DATA EXCERPTS below:

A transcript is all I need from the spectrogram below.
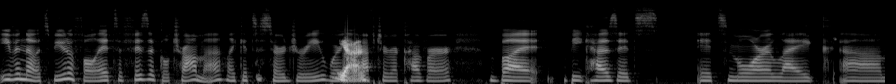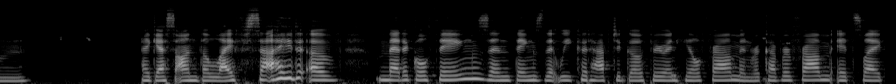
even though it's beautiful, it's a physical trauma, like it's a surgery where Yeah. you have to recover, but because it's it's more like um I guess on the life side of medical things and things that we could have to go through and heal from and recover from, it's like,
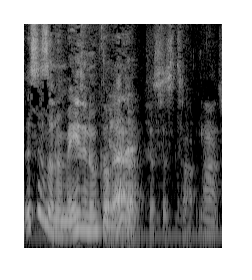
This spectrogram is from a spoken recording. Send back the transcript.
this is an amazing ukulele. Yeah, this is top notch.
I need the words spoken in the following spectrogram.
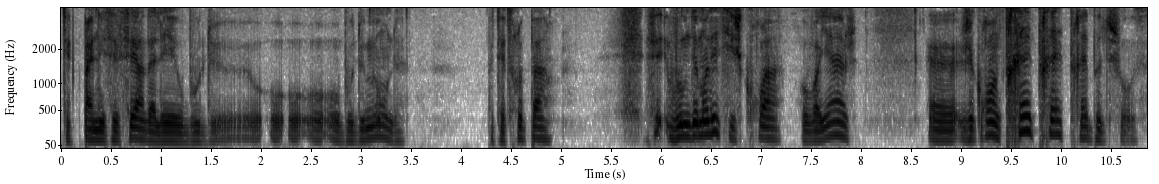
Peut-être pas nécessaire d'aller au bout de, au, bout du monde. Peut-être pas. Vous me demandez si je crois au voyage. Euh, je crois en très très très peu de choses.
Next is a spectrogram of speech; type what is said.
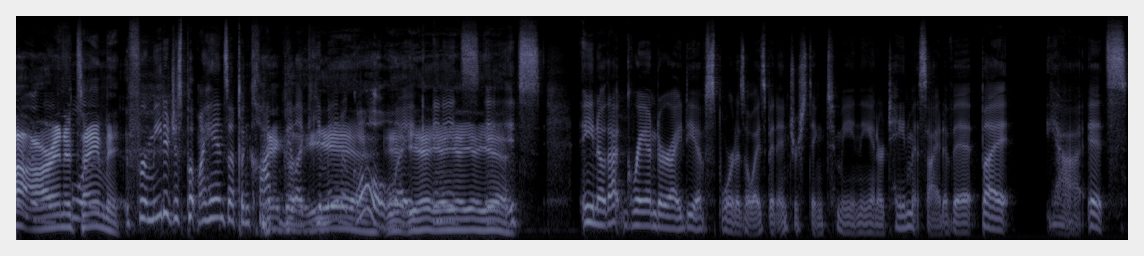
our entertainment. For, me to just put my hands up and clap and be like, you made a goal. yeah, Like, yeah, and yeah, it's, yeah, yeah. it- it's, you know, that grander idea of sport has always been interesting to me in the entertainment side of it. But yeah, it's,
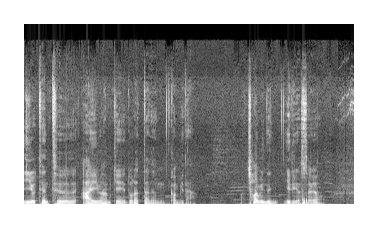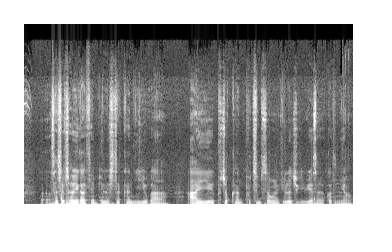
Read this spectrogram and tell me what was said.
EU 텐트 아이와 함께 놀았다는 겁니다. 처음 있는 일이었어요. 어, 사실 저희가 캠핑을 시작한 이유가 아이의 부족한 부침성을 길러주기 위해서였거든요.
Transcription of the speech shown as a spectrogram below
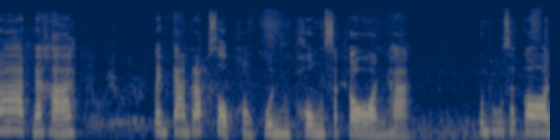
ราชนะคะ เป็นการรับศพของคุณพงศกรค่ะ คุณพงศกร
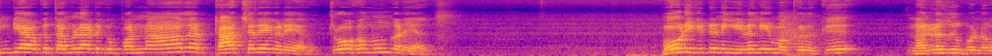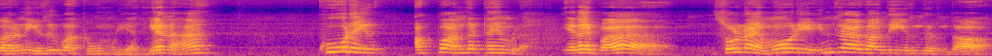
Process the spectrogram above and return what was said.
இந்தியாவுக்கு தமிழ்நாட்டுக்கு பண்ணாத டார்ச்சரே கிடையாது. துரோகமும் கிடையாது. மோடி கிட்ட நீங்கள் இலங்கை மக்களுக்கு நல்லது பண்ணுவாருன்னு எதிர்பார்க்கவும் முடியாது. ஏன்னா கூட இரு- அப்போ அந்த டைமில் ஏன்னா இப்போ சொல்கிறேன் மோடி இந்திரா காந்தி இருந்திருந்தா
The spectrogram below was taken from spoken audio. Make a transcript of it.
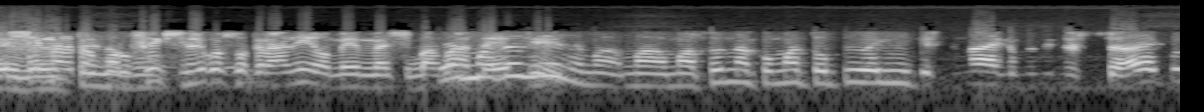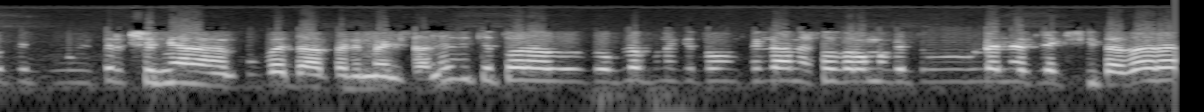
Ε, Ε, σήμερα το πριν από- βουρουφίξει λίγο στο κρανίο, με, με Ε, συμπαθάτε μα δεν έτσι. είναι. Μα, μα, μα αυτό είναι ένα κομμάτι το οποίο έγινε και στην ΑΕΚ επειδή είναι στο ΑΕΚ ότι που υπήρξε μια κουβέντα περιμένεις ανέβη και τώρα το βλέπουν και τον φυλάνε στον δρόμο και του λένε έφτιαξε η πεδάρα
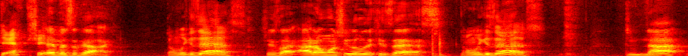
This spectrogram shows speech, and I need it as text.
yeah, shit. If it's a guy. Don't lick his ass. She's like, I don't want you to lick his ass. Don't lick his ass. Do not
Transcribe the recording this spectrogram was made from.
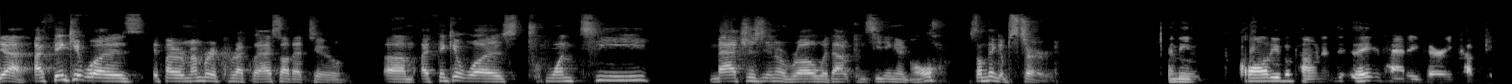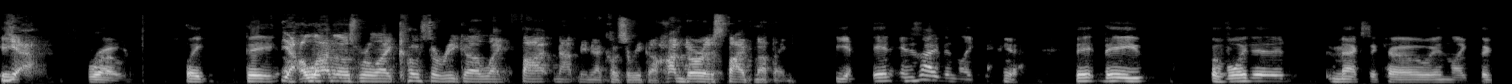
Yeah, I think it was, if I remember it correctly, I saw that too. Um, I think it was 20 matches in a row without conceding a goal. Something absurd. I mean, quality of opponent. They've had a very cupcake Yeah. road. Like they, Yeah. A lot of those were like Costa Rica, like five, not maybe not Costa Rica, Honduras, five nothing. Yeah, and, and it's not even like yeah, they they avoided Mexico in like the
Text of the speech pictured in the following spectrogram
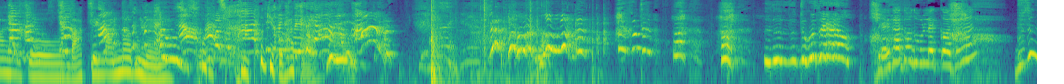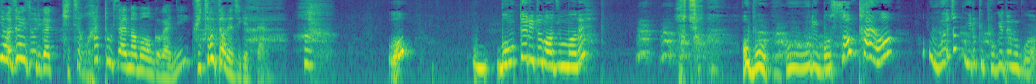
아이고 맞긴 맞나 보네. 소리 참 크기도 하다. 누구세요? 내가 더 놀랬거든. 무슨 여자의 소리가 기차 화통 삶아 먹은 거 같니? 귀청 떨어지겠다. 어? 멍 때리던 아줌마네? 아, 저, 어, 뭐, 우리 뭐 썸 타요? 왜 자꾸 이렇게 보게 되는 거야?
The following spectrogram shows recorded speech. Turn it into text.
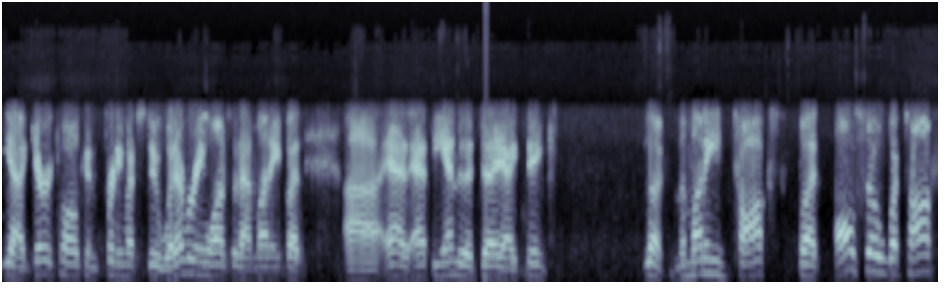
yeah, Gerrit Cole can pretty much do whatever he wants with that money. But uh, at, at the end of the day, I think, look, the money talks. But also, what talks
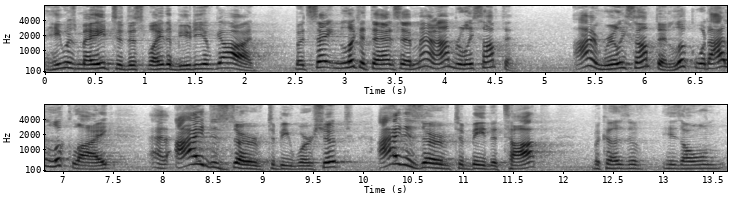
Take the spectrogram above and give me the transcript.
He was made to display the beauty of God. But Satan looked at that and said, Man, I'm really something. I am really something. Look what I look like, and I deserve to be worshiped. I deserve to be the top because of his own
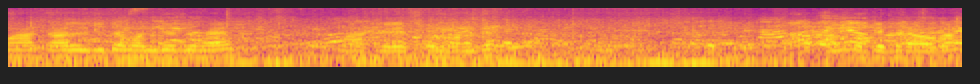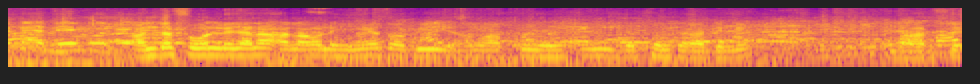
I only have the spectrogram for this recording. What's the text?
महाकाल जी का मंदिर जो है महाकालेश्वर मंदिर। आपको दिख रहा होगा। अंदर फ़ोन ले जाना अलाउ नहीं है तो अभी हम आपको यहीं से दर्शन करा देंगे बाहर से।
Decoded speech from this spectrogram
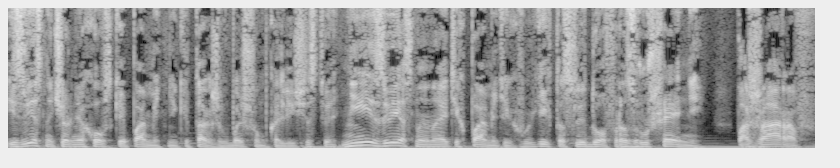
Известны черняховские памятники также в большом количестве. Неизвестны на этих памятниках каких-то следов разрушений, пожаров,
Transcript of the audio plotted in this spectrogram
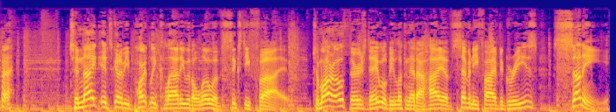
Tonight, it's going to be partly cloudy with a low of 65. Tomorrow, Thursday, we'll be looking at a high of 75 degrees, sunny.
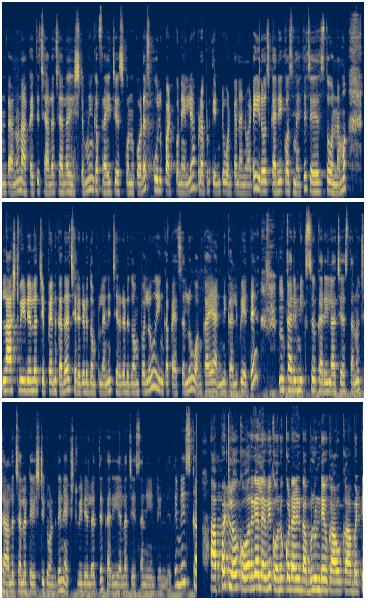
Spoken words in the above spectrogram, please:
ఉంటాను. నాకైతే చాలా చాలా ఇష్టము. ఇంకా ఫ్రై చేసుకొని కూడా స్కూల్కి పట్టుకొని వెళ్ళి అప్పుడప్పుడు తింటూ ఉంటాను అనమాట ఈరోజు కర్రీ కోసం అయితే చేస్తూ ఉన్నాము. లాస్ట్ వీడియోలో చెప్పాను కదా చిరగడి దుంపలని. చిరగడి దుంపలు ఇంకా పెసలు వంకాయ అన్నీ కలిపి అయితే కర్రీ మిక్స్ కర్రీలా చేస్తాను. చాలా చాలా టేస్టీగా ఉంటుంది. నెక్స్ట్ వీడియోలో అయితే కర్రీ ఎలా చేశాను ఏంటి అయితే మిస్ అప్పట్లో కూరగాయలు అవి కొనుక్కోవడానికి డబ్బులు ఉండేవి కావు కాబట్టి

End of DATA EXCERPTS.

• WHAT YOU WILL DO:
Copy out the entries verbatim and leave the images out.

• WRITTEN RESPONSE:
A transcript is all I need from the spectrogram below.
even though it's beautiful, it's a physical trauma, like it's a surgery where Yeah. you have to recover, but because it's it's more like um I guess on the life side of medical things and things that we could have to go through and heal from and recover from, it's like,
This spectrogram is from a spoken recording. Send back the transcript.
this is an amazing ukulele. Yeah, this is top notch.
I need the words spoken in the following spectrogram.
Peut-être pas nécessaire d'aller au bout de, au, bout du monde. Peut-être pas. Vous me demandez si je crois au voyage. Euh, je crois en très très très peu de choses.
Next is a spectrogram of speech; type what is said.
our entertainment. For, me to just put my hands up and clap and be like, you made a goal. yeah, Like, yeah, and yeah, it's, yeah, yeah. it- it's, you know, that grander idea of sport has always been interesting to me in the entertainment side of it. But yeah, it's,
Read this spectrogram and tell me what was said.
EU 텐트 아이와 함께 놀았다는 겁니다. 처음 있는 일이었어요. 어, 사실 저희가 캠핑을 시작한 이유가 아이의 부족한 부침성을 길러주기 위해서였거든요.
Transcription of the speech shown as a spectrogram below
ราชนะคะ เป็นการรับศพของคุณพงศกรค่ะ คุณพงศกร
Process the spectrogram above and return what was said.
இந்தியாவுக்கு தமிழ்நாட்டுக்கு பண்ணாத டார்ச்சரே கிடையாது. துரோகமும் கிடையாது. மோடி கிட்ட நீங்கள் இலங்கை மக்களுக்கு நல்லது பண்ணுவாருன்னு எதிர்பார்க்கவும் முடியாது. ஏன்னா கூட இரு- அப்போ அந்த டைமில் ஏன்னா இப்போ சொல்கிறேன் மோடி இந்திரா காந்தி இருந்திருந்தா
The spectrogram below was taken from spoken audio. Make a transcript of it.
Ε, Ε, σήμερα το πριν από- βουρουφίξει λίγο στο κρανίο, με, με Ε, συμπαθάτε μα δεν έτσι. είναι. Μα, μα, μα αυτό είναι ένα κομμάτι το οποίο έγινε και στην ΑΕΚ επειδή είναι στο ΑΕΚ ότι που υπήρξε μια κουβέντα περιμένεις ανέβη και τώρα το βλέπουν και τον φυλάνε στον δρόμο και του λένε έφτιαξε η πεδάρα
This spectrogram shows speech, and I need it as text.
yeah, shit. If it's a guy. Don't lick his ass. She's like, I don't want you to lick his ass. Don't lick his ass. Do not
Transcribe the recording this spectrogram was made from.
Yeah, I think it was, if I remember it correctly, I saw that too. Um, I think it was 20 matches in a row without conceding a goal. Something absurd. I mean, quality of opponent. They've had a very cupcake Yeah. road. Like they, Yeah. A lot of those were like Costa Rica, like five, not maybe not Costa Rica, Honduras, five nothing. Yeah, and, and it's not even like yeah, they they avoided Mexico in like the
Text of the speech pictured in the following spectrogram
아이고 맞긴 맞나 보네. 소리 참 크기도 하다. 누구세요? 내가 더 놀랬거든. 무슨 여자의 소리가 기차 화통 삶아 먹은 거 같니? 귀청 떨어지겠다. 어? 멍 때리던 아줌마네? 아, 저, 어, 뭐, 우리 뭐 썸 타요? 왜 자꾸 이렇게 보게 되는 거야?
The following spectrogram shows recorded speech. Turn it into text.
yeah, Gerrit Cole can pretty much do whatever he wants with that money. But uh, at, at the end of the day, I think, look, the money talks. But also, what talks
Take the spectrogram above and give me the transcript.
He was made to display the beauty of God. But Satan looked at that and said, Man, I'm really something. I am really something. Look what I look like, and I deserve to be worshiped. I deserve to be the top because of his own
I only have the spectrogram for this recording. What's the text?
महाकाल जी का मंदिर जो है महाकालेश्वर मंदिर। आपको दिख रहा होगा। अंदर फ़ोन ले जाना अलाउ नहीं है तो अभी हम आपको यहीं से दर्शन करा देंगे बाहर से।
Decoded speech from this spectrogram
Известны черняховские памятники также в большом количестве. Неизвестны на этих памятниках каких-то следов разрушений, пожаров,
Transcript of the audio plotted in this spectrogram
Tonight, it's going to be partly cloudy with a low of 65. Tomorrow, Thursday, we'll be looking at a high of 75 degrees, sunny.
Spoken words in the above spectrogram, please:
ఉంటాను. నాకైతే చాలా చాలా ఇష్టము. ఇంకా ఫ్రై చేసుకొని కూడా స్కూల్కి పట్టుకొని వెళ్ళి అప్పుడప్పుడు తింటూ ఉంటాను అనమాట ఈరోజు కర్రీ కోసం అయితే చేస్తూ ఉన్నాము. లాస్ట్ వీడియోలో చెప్పాను కదా చిరగడి దుంపలని. చిరగడి దుంపలు ఇంకా పెసలు వంకాయ అన్నీ కలిపి అయితే కర్రీ మిక్స్ కర్రీలా చేస్తాను. చాలా చాలా టేస్టీగా ఉంటుంది. నెక్స్ట్ వీడియోలో అయితే కర్రీ ఎలా చేశాను ఏంటి అయితే మిస్ అప్పట్లో కూరగాయలు అవి కొనుక్కోవడానికి డబ్బులు ఉండేవి కావు కాబట్టి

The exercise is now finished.